Anfield © Google Earth

A new interactive museum will be launched this week at Liverpool’s Anfield stadium.

The development will feature alongside the club’s current stadium tour and is expected to bring new and exciting features to the already popular ‘LFC Story’ history exhibition.

With the club’s unrivalled history, an average of 160,000 people visit the stadium and museum each year, outside of games.

The museum already holds all five European Cups along with dozens of other trophies the club has won over the last 120 years.

Tom Cassidy, Commercial Tourism Manager at the club, told JMU Journalism: “I have been in this role for four and a half years now and straight away the museum was high on my list of priorities.

“The last time we had a noticeable investment was before 2000. The museum did not have adequate investment, it was as a separate entity, which was not as good.

“Previously at Anfield outside of match day the stadium was the same but now there is an opportunity for people on our doorstep to come back and see a difference.”

The new developments are both cosmetic and more family appealing with the museum celebrating the careers of modern-day players as well as Reds legends with significant artefacts 1892 to the present day on display, including memorabilia from the recently-retired defender Jamie Carragher.

It will also include a new game, ‘Place the Penalty’, where you can act out taking a penalty during the famous 2005 European Cup Final win in Istanbul.

Cassidy added: “For the first time the museum is appealing and accessible to children, interactive games make it perfect for all of the family. The club has recently instated a mascot, Mighty Red, and so we now have ‘mighty facts’ featured around the museum at a lower level so that children can play along.”

Kop legend Phil Thompson also gives a running commentary during tours of his experience of being a player, assistant manager and fan of Liverpool.

The museum will potentially be in line for new, bigger space with the overall development of the stadium.
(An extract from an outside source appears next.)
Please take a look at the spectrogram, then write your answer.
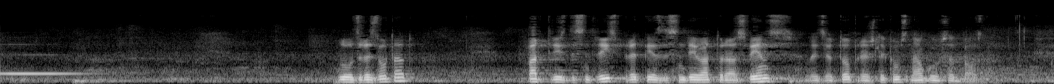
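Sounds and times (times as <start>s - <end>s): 
parliament voting-mode electronic signal tone: 0.0s - 0.8s
low murmur of room noise: 0.0s - 10.5s
speech: 3.4s - 4.3s, 5.3s - 10.0s.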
It could be two or three times larger than it is currently if and when Anfield is upgraded in the coming years.

About Simone Foggin, JMU Journalism